■ WHAT IS BEING ASKED:
With the pictures left out, write every entry down exactly.

::::::

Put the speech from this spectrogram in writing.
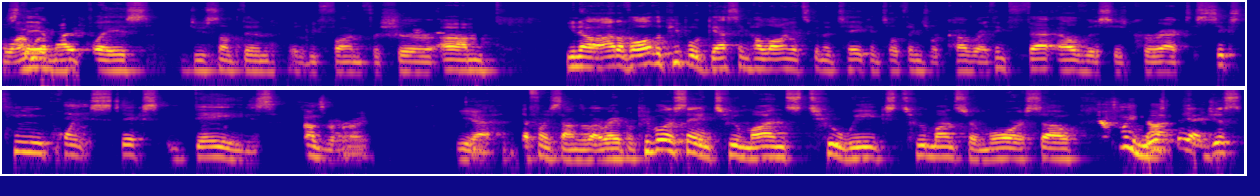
Oh, stay at my place, do something. It'll be fun for sure. Um, you know, out of all the people guessing how long it's going to take until things recover, I think Fat Elvis is correct. 16.6 days. Sounds about right. Yeah, definitely sounds about right. But people are saying two months, two weeks, two months or more. So definitely not. I just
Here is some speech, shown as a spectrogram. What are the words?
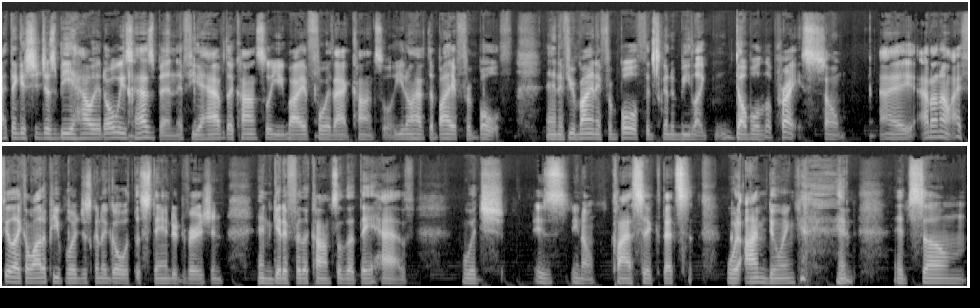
I think it should just be how it always has been. If you have the console, you buy it for that console. You don't have to buy it for both. And if you're buying it for both, it's going to be like double the price. So I I don't know. I feel like a lot of people are just to go with the standard version and get it for the console that they have, which is, you know, classic. That's what I'm doing. and it's um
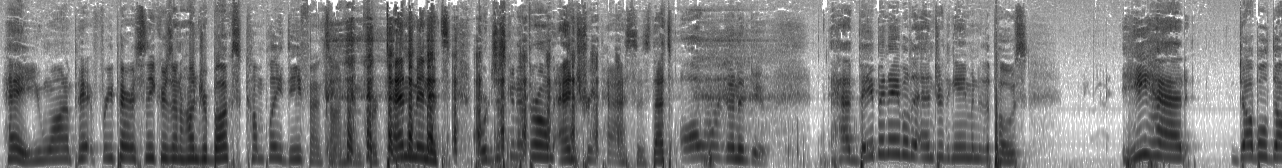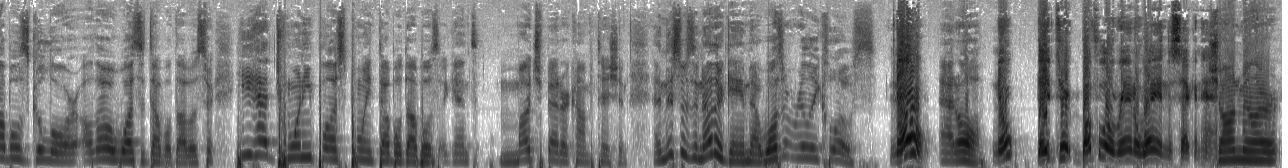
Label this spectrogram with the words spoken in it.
"Hey, you want a pa- free pair of sneakers and hundred bucks? Come play defense on him for ten minutes. We're just going to throw him entry passes. That's all we're going to do." Had they been able to enter the game into the post, he had double doubles galore. Although it was a double double, so he had twenty plus point double doubles against much better competition. And this was another game that wasn't really close No, at all. nope. They Buffalo ran away in the second half. Sean Miller,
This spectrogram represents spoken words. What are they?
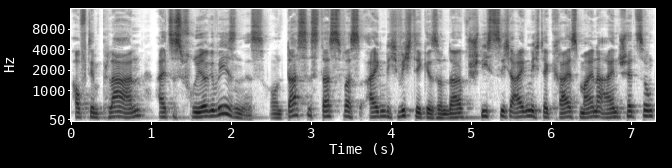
auf dem Plan, als es früher gewesen ist. Und das ist das, was eigentlich wichtig ist. Und da schließt sich eigentlich der Kreis meiner Einschätzung,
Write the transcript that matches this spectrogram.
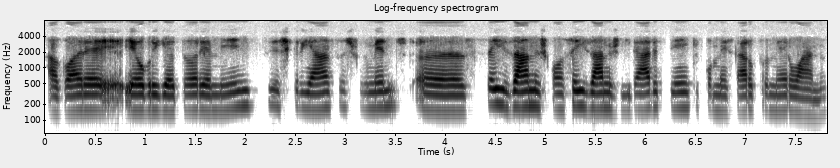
agora é, obrigatoriamente as crianças, pelo menos uh, seis anos, com seis anos de idade, têm que começar o primeiro ano.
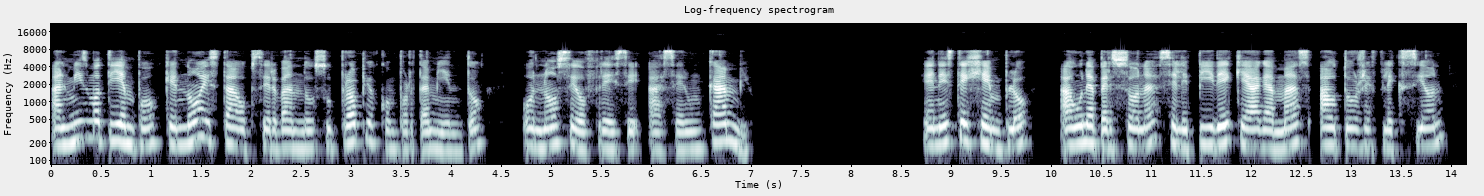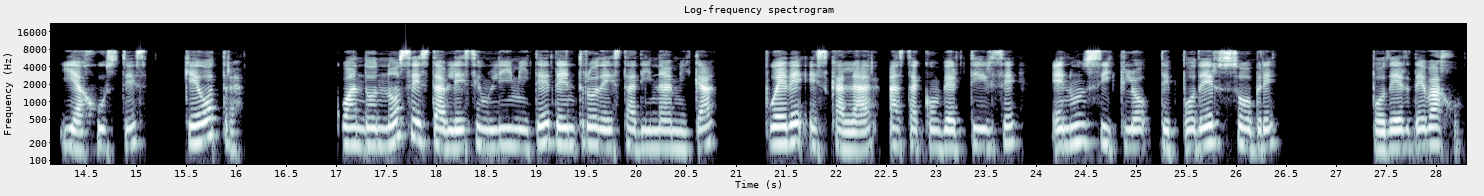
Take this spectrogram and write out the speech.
al mismo tiempo que no está observando su propio comportamiento o no se ofrece a hacer un cambio. En este ejemplo, a una persona se le pide que haga más autorreflexión y ajustes que otra. Cuando no se establece un límite dentro de esta dinámica, puede escalar hasta convertirse en un ciclo de poder sobre, poder debajo.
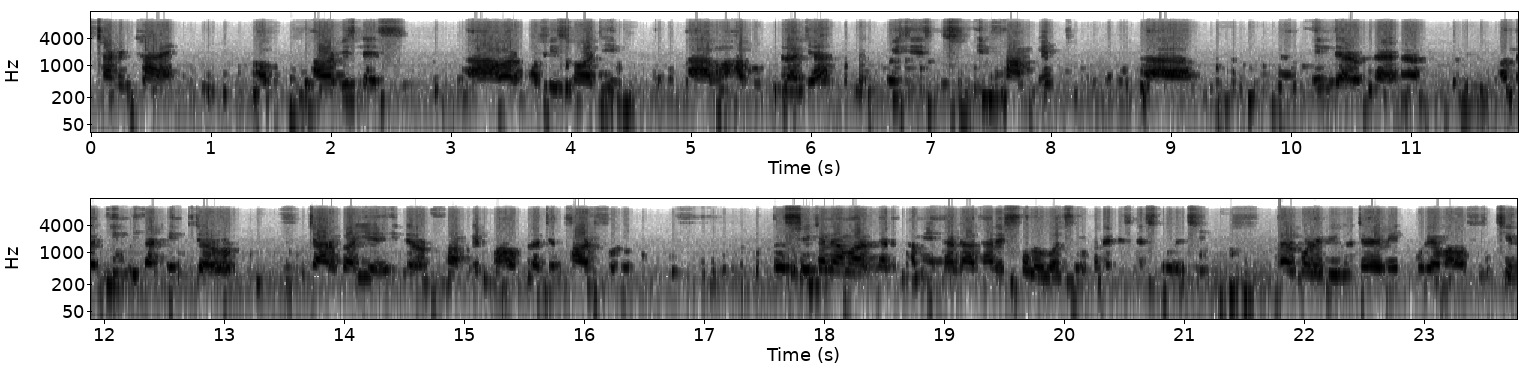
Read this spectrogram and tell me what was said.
starting time business uh, our office was in uh, Mahabub Plaza which is in Farmgate uh, uh, একাধারে ষোলো বছর বিজনেস তারপরে বিভিন্ন জায়গায় মিরপুরে আমার অফিস ছিল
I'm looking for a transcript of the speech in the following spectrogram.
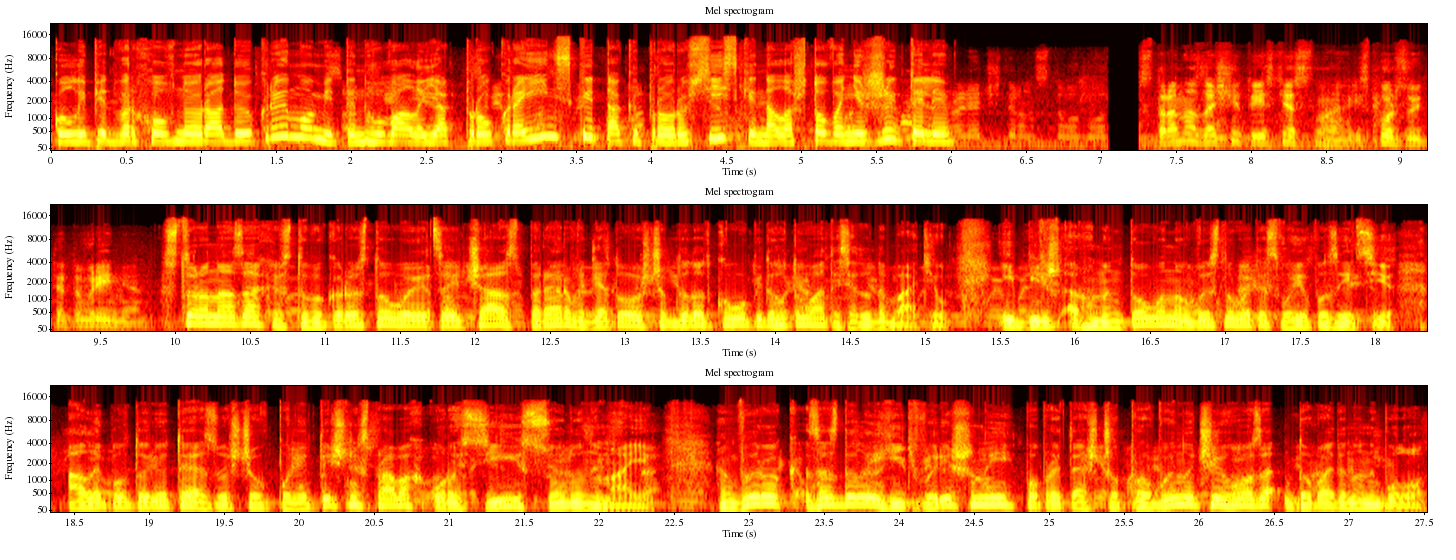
коли під Верховною Радою Криму мітингували як проукраїнські, так і проросійські налаштовані жителі. Сторона защиты, естественно, использует это время. Сторона захисту використовує цей час перерви для того, щоб додатково підготуватися до дебатів і більш аргументовано висловити свою позицію. Але повторю тезу, що в політичних справах у Росії суду немає. Вирок заздалегідь вирішений, попри те, що провину Чигоза доведено не було.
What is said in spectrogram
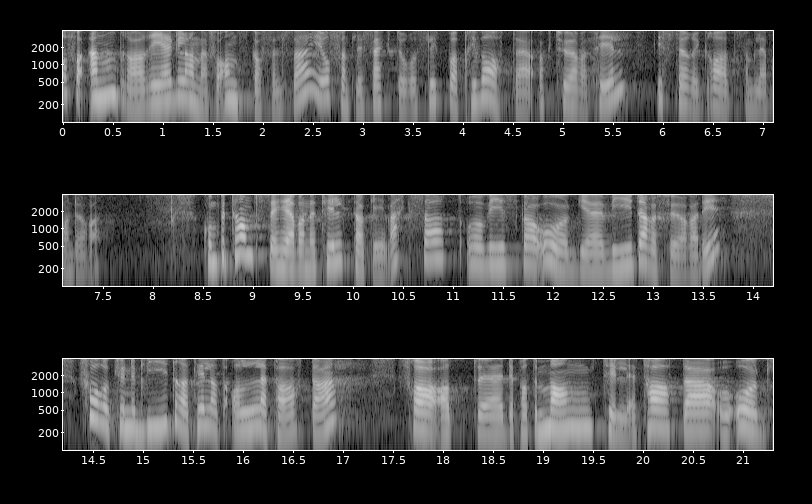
å få endra reglene for anskaffelser i offentlig sektor og slippe private aktører til i større grad som leverandører. Kompetansehevende tiltak er iverksatt, og vi skal òg videreføre de for å kunne bidra til at alle parter fra at eh, departement til etater og òg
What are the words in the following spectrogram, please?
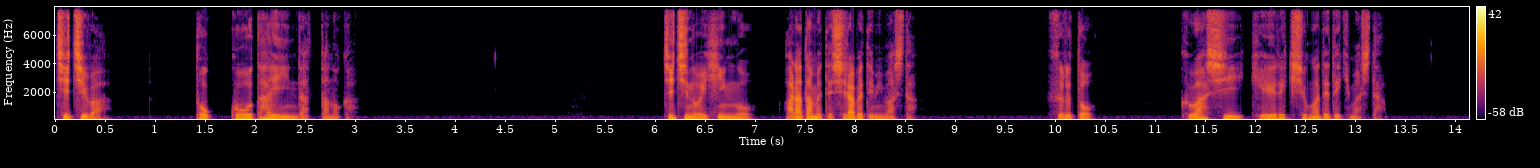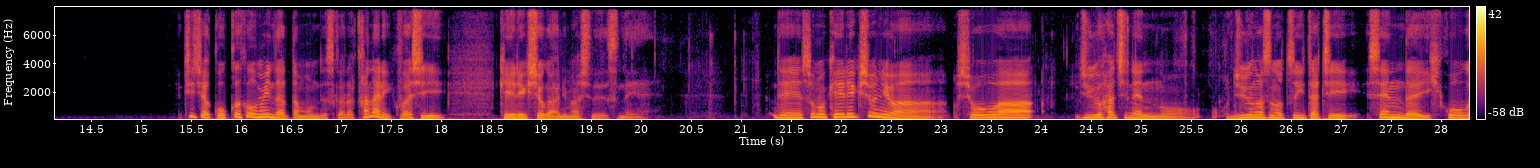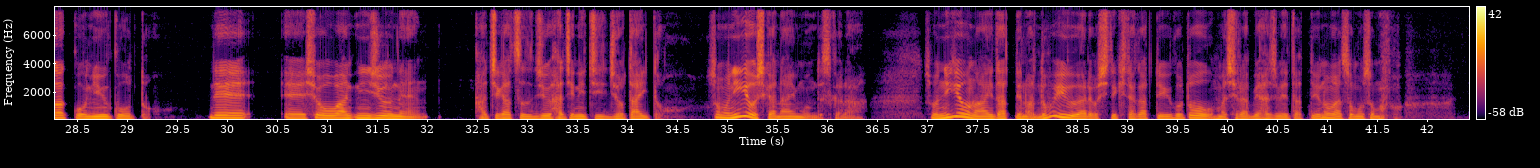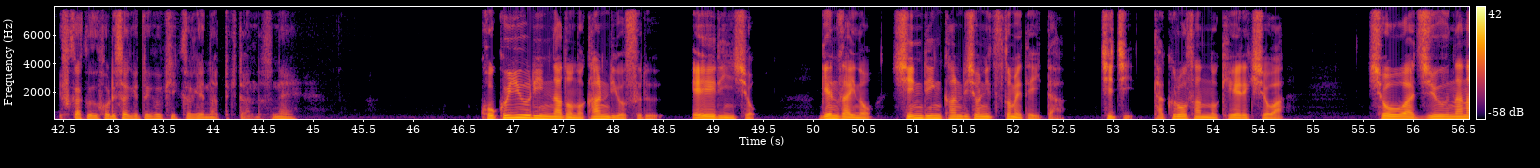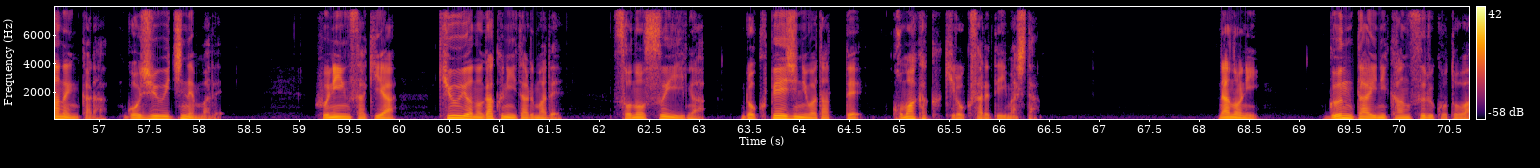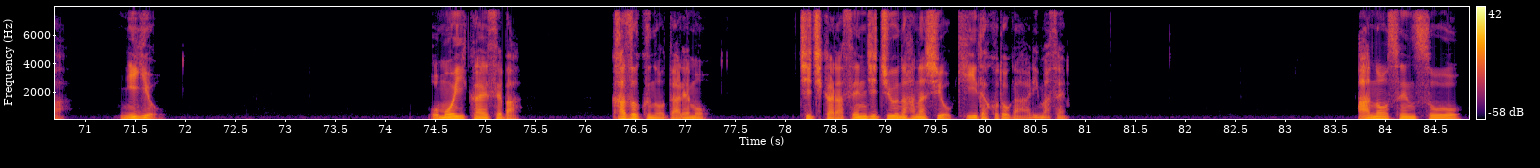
父は特攻隊員だったのか。父の遺品を改めて調べてみました。すると詳しい経歴書が出てきました。父は国家公務員だったもんですからかなり詳しい経歴書がありましてですね。でその経歴書には昭和18年の10月の1日仙台飛行学校入校と。で、えー、昭和20年8月18日除隊と。その2行しかないもんですからその2行の間っていうのはどういうあれをしてきたかっていうことを、まあ、調べ始めたっていうのがそもそも深く掘り下げていくきっかけになってきたんですね。国有林などの管理をする営林署。現在の森林管理所に勤めていた父拓郎さんの経歴書は昭和17年から51年まで赴任先や給与の額に至るまでその推移が6ページにわたって細かく記録されていました。なのに軍隊に関することは2行。思い返せば家族の誰も父から戦時中の話を聞いたことがありません。あの戦争を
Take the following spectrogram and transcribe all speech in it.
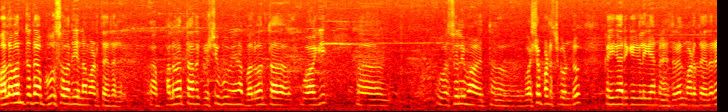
ಬಲವಂತದ ಭೂ ಸ್ವಾಧೀನ ಮಾಡ್ತಾ ಇದ್ದಾರೆ. ಫಲವತ್ತಾದ ಕೃಷಿ ಭೂಮಿಯನ್ನು ಬಲವಂತವಾಗಿ ವಸೂಲಿ ಮಾ, ವಶಪಡಿಸಿಕೊಂಡು ಕೈಗಾರಿಕೆಗಳಿಗೆ ಅನ್ನೋ ಹೆಸರಲ್ಲಿ ಮಾಡ್ತಾ ಇದ್ದಾರೆ.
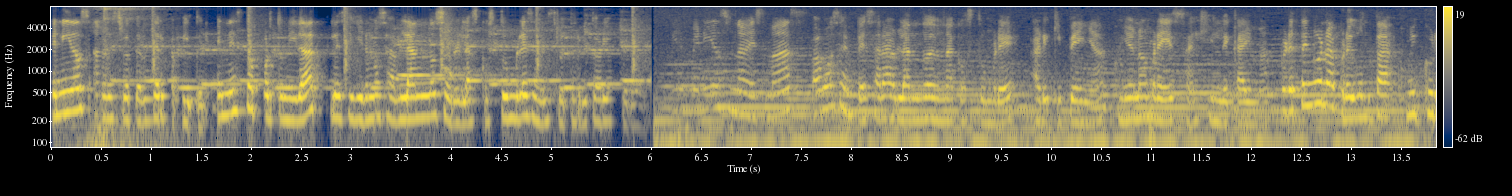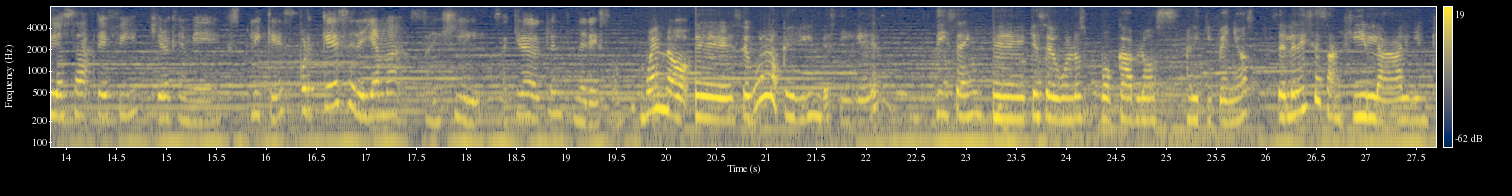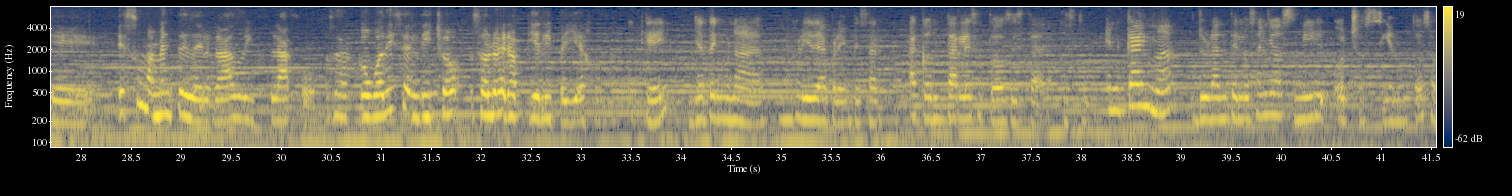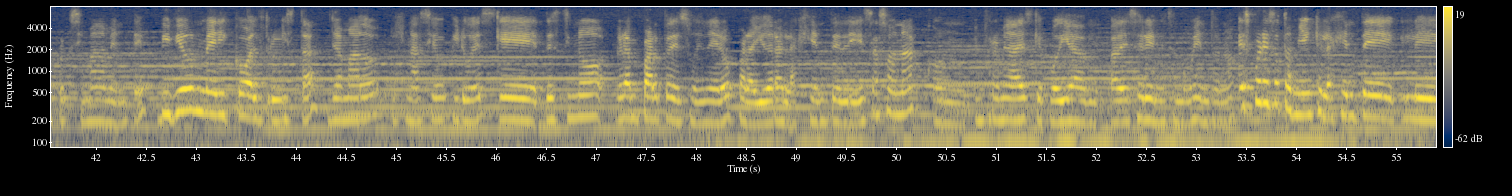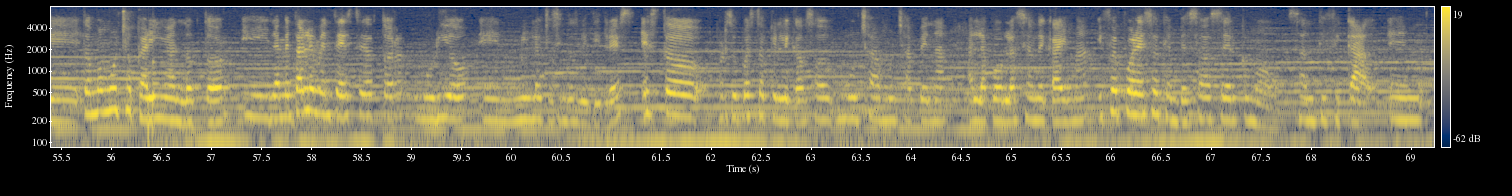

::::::

■ SOLUTION FOR THIS EXERCISE:
Put the speech from this spectrogram in writing.
Oh, stay at my place, do something. It'll be fun for sure. Um, you know, out of all the people guessing how long it's going to take until things recover, I think Fat Elvis is correct. 16.6 days. Sounds about right. Yeah, definitely sounds about right. But people are saying two months, two weeks, two months or more. So definitely not. I just
Here is some speech, shown as a spectrogram. What are the words?
I think it should just be how it always has been. If you have the console, you buy it for that console. You don't have to buy it for both. And if you're buying it for both, it's going to be like double the price. So I I don't know. I feel like a lot of people are just to go with the standard version and get it for the console that they have, which is, you know, classic. That's what I'm doing. and it's um
Label this spectrogram with the words spoken in it.
"Hey, you want a pa- free pair of sneakers and hundred bucks? Come play defense on him for ten minutes. We're just going to throw him entry passes. That's all we're going to do." Had they been able to enter the game into the post, he had double doubles galore. Although it was a double double, so he had twenty plus point double doubles against much better competition. And this was another game that wasn't really close No, at all. nope. They Buffalo ran away in the second half. Sean Miller,
This spectrogram represents spoken words. What are they?
auf dem Plan, als es früher gewesen ist. Und das ist das, was eigentlich wichtig ist. Und da schließt sich eigentlich der Kreis meiner Einschätzung,
Write the transcript that matches this spectrogram.
agora é, obrigatoriamente as crianças, pelo menos uh, seis anos, com seis anos de idade, têm que começar o primeiro ano.
Take this spectrogram and write out the speech.
al mismo tiempo que no está observando su propio comportamiento o no se ofrece a hacer un cambio. En este ejemplo, a una persona se le pide que haga más autorreflexión y ajustes que otra. Cuando no se establece un límite dentro de esta dinámica, puede escalar hasta convertirse en un ciclo de poder sobre, poder debajo.
Read this spectrogram and tell me what was said.
starting time business uh, our office was in uh, Mahabub Plaza which is in Farmgate uh, uh, একাধারে ষোলো বছর বিজনেস তারপরে বিভিন্ন জায়গায় মিরপুরে আমার অফিস ছিল
I'm looking for a transcript of the speech in the following spectrogram.
коли під Верховною Радою Криму мітингували як проукраїнські, так і проросійські налаштовані жителі. Сторона защиты, естественно, использует это время. Сторона захисту використовує цей час перерви для того, щоб додатково підготуватися до дебатів і більш аргументовано висловити свою позицію. Але повторю тезу, що в політичних справах у Росії суду немає. Вирок заздалегідь вирішений, попри те, що провину Чигоза доведено не було.
What is said in spectrogram
å få endra reglene for anskaffelser i offentlig sektor og slippe private aktører til i større grad som leverandører. Kompetansehevende tiltak er iverksatt, og vi skal òg videreføre de for å kunne bidra til at alle parter fra at eh, departement til etater og òg
What are the words in the following spectrogram, please?
父は特攻隊員だったのか。父の遺品を改めて調べてみました。すると詳しい経歴書が出てきました。父は国家公務員だったもんですからかなり詳しい経歴書がありましてですね。でその経歴書には昭和18年の10月の1日仙台飛行学校入校と。で、えー、昭和20年8月18日除隊と。その2行しかないもんですからその2行の間っていうのはどういうあれをしてきたかっていうことを、まあ、調べ始めたっていうのがそもそも深く掘り下げていくきっかけになってきたんですね。国有林などの管理をする営林署。現在の森林管理所に勤めていた父拓郎さんの経歴書は昭和17年から51年まで赴任先や給与の額に至るまでその推移が6ページにわたって細かく記録されていました。なのに軍隊に関することは2行。思い返せば家族の誰も父から戦時中の話を聞いたことがありません。あの戦争を
Take the following spectrogram and transcribe all speech in it.
ಬಲವಂತದ ಭೂ ಸ್ವಾಧೀನ ಮಾಡ್ತಾ ಇದ್ದಾರೆ. ಫಲವತ್ತಾದ ಕೃಷಿ ಭೂಮಿಯನ್ನು ಬಲವಂತವಾಗಿ ವಸೂಲಿ ಮಾ, ವಶಪಡಿಸಿಕೊಂಡು ಕೈಗಾರಿಕೆಗಳಿಗೆ ಅನ್ನೋ ಹೆಸರಲ್ಲಿ ಮಾಡ್ತಾ ಇದ್ದಾರೆ.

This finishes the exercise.